In this article, we will explore the works of 10 incredibly inspiring street photographers who have left an indelible mark on the genre. Each of these artists has a distinct style, a unique vision, and an extraordinary ability to capture the human experience in its rawest form. Let’s delve into the world of these talented individuals and discover the inspiration they bring to the realm of street photography.
Considered the father of modern photography, Cartier-Bresson’s iconic photographs are a testament to his extraordinary ability to capture decisive moments. His work embodies the concept of “the decisive moment” and continues to inspire generations of street photographers.
Josef Koudelka (born 1938) is a Czech-born French Magnum photographer. He is among the most important humanist photographers in the world. He is known for his dramatic black-and-white images which address a variety of social and political issues.
Though lesser known than some of his Western contemporaries, Fan Ho was one of the most important street photographers of the 20th century, the remarkable images he captured of Hong Kong during the 1950s and 60s assert the zeitgeist of the time and continue to influence and inspire today. His images evoke a dramatic sense of scale, light and composition.
Diane Arbus (1923-1971) was an American photographer known for her portraits of people on the fringes of society, such as carnival performers, drag performers and nudists. Arbus typically gave her subjects the opportunity to present themselves as they saw fit. Arbus sought to find the beauty in adversity. She typically avoided cropping her photographs for emphasis, and instead printed the entire negative, a choice registered by irregular black borders surrounding the image. “For me the subject of the picture is always more important than the picture,” she said. “And more complicated.”
Alex Webb, Magnum photographer, is a master of capturing incredible layers of depth, with his works often having multiple private narratives contained within one image. He has an unrivalled knack for capturing serendipitous moments in full-blown technicolour.
Mary Ellen Mark
Known for her empathetic approach, Mark’s photographs capture the lives of individuals on the fringes of society. Her ability to establish a profound connection with her subjects has become iconic; She got to know the subjects she photographed very well, and she was able to convey who they were and how they lived, as well as a sense of their interior lives.

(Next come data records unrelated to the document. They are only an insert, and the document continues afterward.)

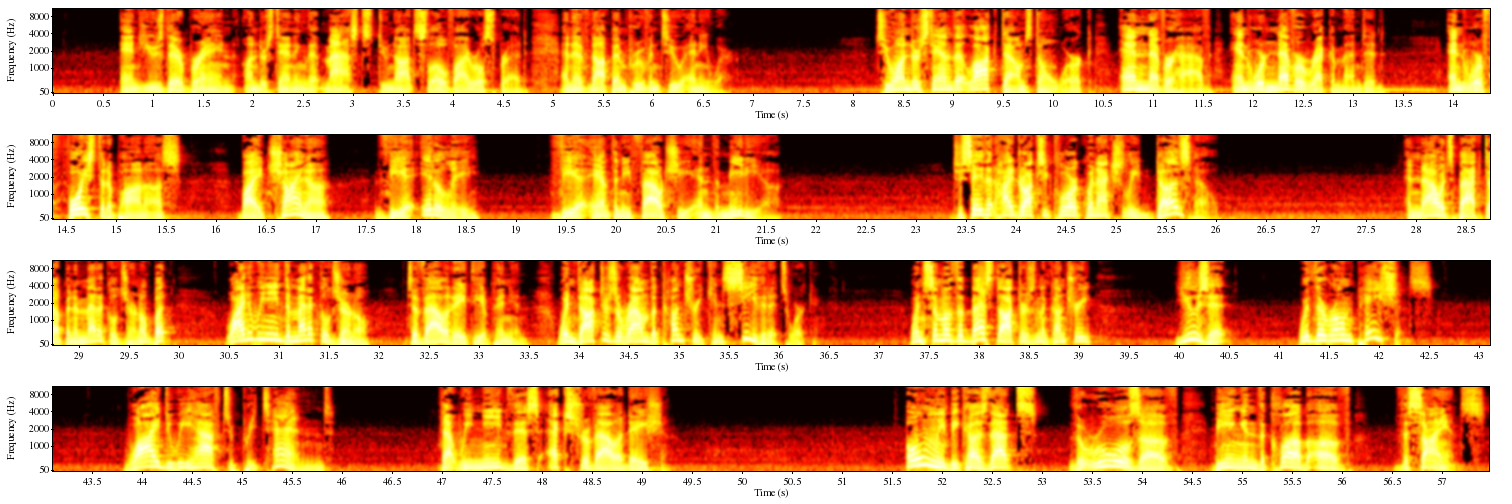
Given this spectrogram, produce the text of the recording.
and use their brain, understanding that masks do not slow viral spread and have not been proven to anywhere. To understand that lockdowns don't work and never have and were never recommended and were foisted upon us by China via Italy, via Anthony Fauci and the media. To say that hydroxychloroquine actually does help. And now it's backed up in a medical journal, but why do we need the medical journal to validate the opinion when doctors around the country can see that it's working? When some of the best doctors in the country use it with their own patients? Why do we have to pretend that we need this extra validation? Only because that's the rules of being in the club of the science.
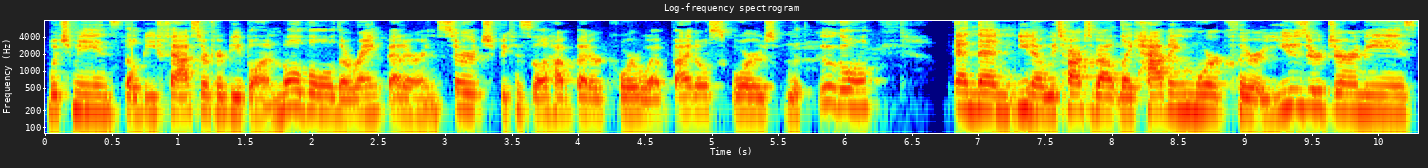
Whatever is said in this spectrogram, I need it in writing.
which means they'll be faster for people on mobile. They'll rank better in search because they'll have better core web vital scores with Google. And then, you know, we talked about like having more clear user journeys,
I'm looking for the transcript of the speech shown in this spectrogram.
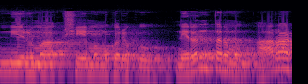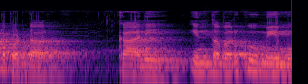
మీరు మా క్షేమము కొరకు నిరంతరము ఆరాటపడ్డారు. కానీ ఇంతవరకు మేము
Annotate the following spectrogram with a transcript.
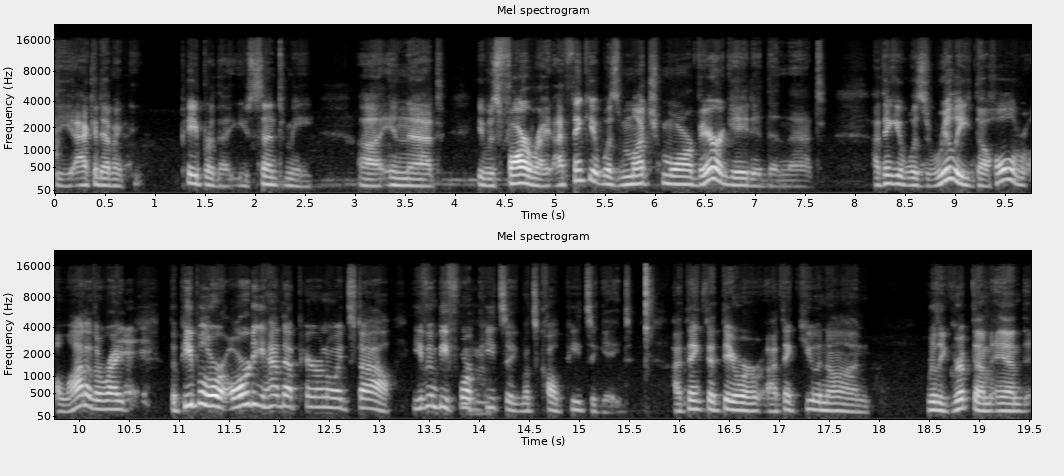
the academic paper that you sent me uh, in that it was far right. I think it was much more variegated than that. I think it was really the whole, a lot of the right, the people who already had that paranoid style, even before mm-hmm. Pizza, what's called Pizzagate. I think that they were, I think QAnon really gripped them. And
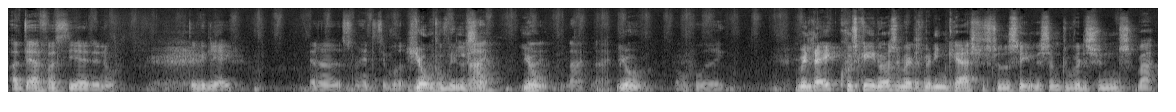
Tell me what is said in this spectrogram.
Og derfor siger jeg det nu. Det vil jeg ikke. er noget som helst imod. Jo, du vil så. Nej, Jo, nej, nej, nej, jo. overhovedet ikke. Vil der ikke kunne ske noget som helst med din kærestes udseende, som du ville synes var...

Jesse Marlow is a Melbourne-based photographer, who for the last 20 years has worked for a range of local and international magazines, newspapers and commercial clients. Exploring the urban environment and inspired by the banality of modern-day existence, Jesse Marlow’s work is a sweeping study of suburbia, abandonment and daily rituals.
Vivian Maier’s work became a posthumous sensation, discovered only after her death. Her images, often capturing candid moments of ordinary people, showcase her unparalleled eye for composition and an ability to encapsulate the soul of the streets, the way only an ignored person can.
Nikos Economopo – ulos
Nikos Economopoulos (born 1953) is a Greek photographer known for his photography of the Balkans and of Greece in particular. He has worked as a member of Magnum since 1990. His famous series In the Balkans, speak not only of village life but also of conflicts and borders, migration and displacement, and nationalism – all seen through his unique compositional eye.
Bruce Gilden (born 1946) is an American street photographer. He is best known for his candid close-up photographs of people on the streets of New York City, using a flashgun. He has had various books of his work published, has received the European Publishers Award for Photography and is a Guggenheim Fellow. Gilden has been a member of Magnum Photos since 1998. He was born in Brooklyn, New York.
Walker Evans (born 1903) was a pioneer of the documentary style of photography. He was known for his work for the Farm Security Administration, and his black-and-white images documenting the impact of the Great Depression.
William Klein (born 1928) is an American-born French photographer and filmmaker noted for his ironic approach to both media and his extensive use of unusual photographic techniques in the context of photojournalism and fashion photography. Klein was a ‘wrong place, wrong time’ photographer who basked in the inopportune.
Julia Coddington is based in Australia and has pioneered a unique style of street photography thats colourful, chaotic and close. She uses her invisibility to insert herself into a scene, getting as close as possible to her subjects to capture the intimacy of gestures, movement and interactions, and to become one with the scene.